**EXERCISE BRIEF:** From the first line to the last, retype everything below exactly, minus the pictures.

**ENTRIES SHOWN:**
____________
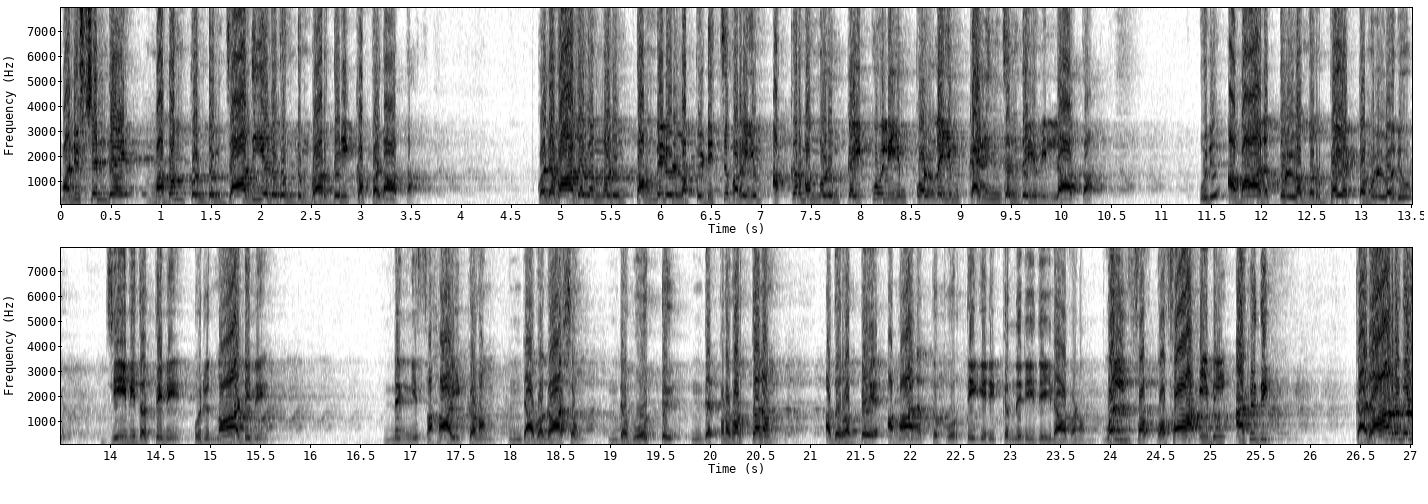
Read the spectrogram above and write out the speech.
മനുഷ്യന്റെ മതം കൊണ്ടും ജാതീയത കൊണ്ടും വേർതിരിക്കപ്പെടാത്ത കൊലപാതകങ്ങളും തമ്മിലുള്ള പിടിച്ചുപറിയും അക്രമങ്ങളും കൈക്കൂലിയും കൊള്ളയും കരിഞ്ചന്തയും ഇല്ലാത്ത ഒരു അമാനത്തുള്ള നിർഭയത്വമുള്ള ഒരു ജീവിതത്തിന് ഒരു നാടിന് എന്നെങ്ങി സഹായിക്കണം എന്റെ അവകാശം എന്റെ വോട്ട് എന്റെ പ്രവർത്തനം അത് റബ്ബെ അമാനത്ത് പൂർത്തീകരിക്കുന്ന രീതിയിലാവണം. കരാറുകൾ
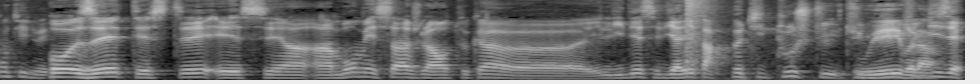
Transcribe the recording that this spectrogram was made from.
continuez. Osez, tester. Et c'est un, bon message là en tout cas. Euh, l'idée c'est d'y aller par petites touches, tu, tu, oui, voilà. disais.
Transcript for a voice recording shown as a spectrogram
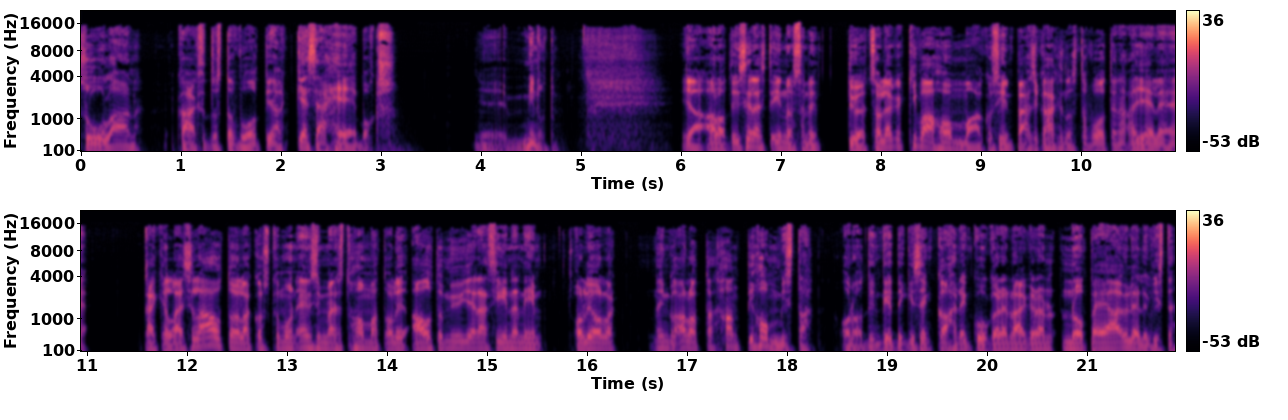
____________
**ANSWER TO THIS TASK:**
Read the spectrogram above and write out the speech.
മനുഷ്യന്റെ മതം കൊണ്ടും ജാതീയത കൊണ്ടും വേർതിരിക്കപ്പെടാത്ത കൊലപാതകങ്ങളും തമ്മിലുള്ള പിടിച്ചുപറിയും അക്രമങ്ങളും കൈക്കൂലിയും കൊള്ളയും കരിഞ്ചന്തയും ഇല്ലാത്ത ഒരു അമാനത്തുള്ള നിർഭയത്വമുള്ള ഒരു ജീവിതത്തിന് ഒരു നാടിന് എന്നെങ്ങി സഹായിക്കണം എന്റെ അവകാശം എന്റെ വോട്ട് എന്റെ പ്രവർത്തനം അത് റബ്ബെ അമാനത്ത് പൂർത്തീകരിക്കുന്ന രീതിയിലാവണം. കരാറുകൾ
Transcribe the recording that this spectrogram was made from.
continuez. Osez, tester. Et c'est un, bon message là en tout cas. Euh, l'idée c'est d'y aller par petites touches, tu, tu, oui, voilà. disais.
Transcript for a voice recording shown as a spectrogram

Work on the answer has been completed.